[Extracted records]
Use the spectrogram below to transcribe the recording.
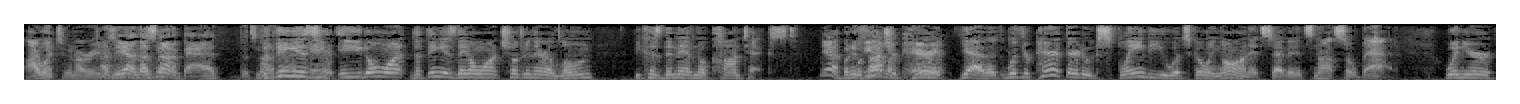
I went to an R rated. I said, movie. yeah, that's not a bad. That's The not. a thing is, you, parent. you don't want. The thing is, they don't want children there alone because then they have no context. yeah, but if you have your a parent, yeah, with your parent there to explain to you what's going on at seven, it's not so bad. When you're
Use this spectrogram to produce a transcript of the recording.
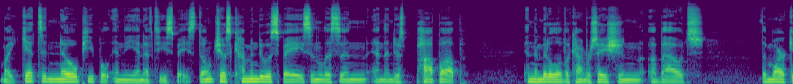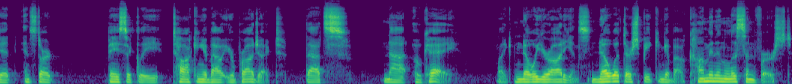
Like get to know people in the NFT space. Don't just come into a space and listen and then just pop up in the middle of a conversation about the market and start basically talking about your project. That's not okay. Like, know your audience, know what they're speaking about. Come in and listen first.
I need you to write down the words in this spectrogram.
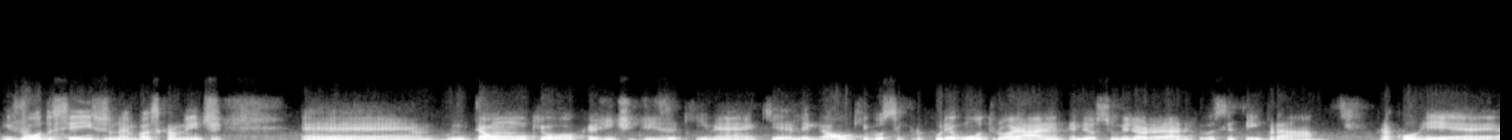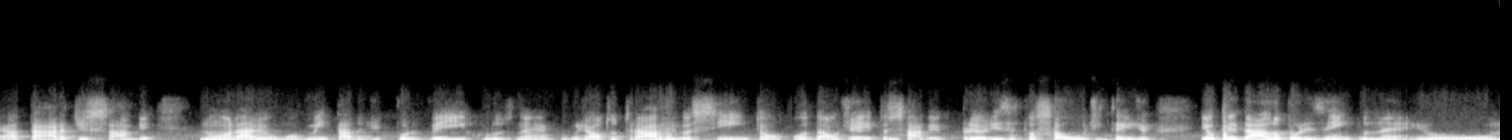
e foda-se, é isso, né, basicamente. É, então, o que, eu, o que, a gente diz aqui, né, é que é legal que você procure algum outro horário, entendeu? Se o melhor horário que você tem para correr é à tarde, sabe? Num horário movimentado de, por veículos, né, de alto tráfego, assim, então, pô, dá um jeito, sabe? Prioriza a tua saúde, entende? Eu pedalo, por exemplo, né, eu,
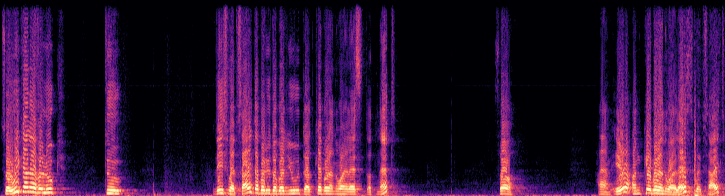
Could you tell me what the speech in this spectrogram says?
So we can have a look to this website, www.cableandwireless.net. So I am here on Cable and Wireless website.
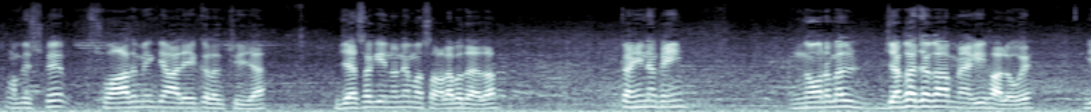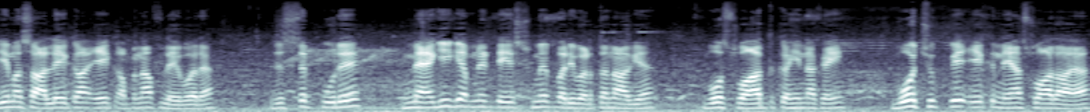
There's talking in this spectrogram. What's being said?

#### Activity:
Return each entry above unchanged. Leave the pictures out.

#### Answer for this exercise:
Use the spectrogram below to transcribe the recording.
I went to an R rated. I said, movie. yeah, that's not a bad. That's The not. a thing is, you, parent. you don't want. The thing is, they don't want children there alone because then they have no context. yeah, but if you have your a parent, yeah, with your parent there to explain to you what's going on at seven, it's not so bad. When you're
Use this spectrogram to produce a transcript of the recording.
Like get to know people in the NFT space. Don't just come into a space and listen and then just pop up in the middle of a conversation about the market and start basically talking about your project. That's not okay. Like, know your audience, know what they're speaking about. Come in and listen first.
I need you to write down the words in this spectrogram.
e foda-se, é isso, né, basicamente. É, então, o que, eu, o que, a gente diz aqui, né, é que é legal que você procure algum outro horário, entendeu? Se o melhor horário que você tem para correr é à tarde, sabe? Num horário movimentado de, por veículos, né, de alto tráfego, assim, então, pô, dá um jeito, sabe? Prioriza a tua saúde, entende? Eu pedalo, por exemplo, né, eu,
Could you tell me what the speech in this spectrogram says?
So we can have a look to this website, www.cableandwireless.net. So I am here on Cable and Wireless website.
There's talking in this spectrogram. What's being said?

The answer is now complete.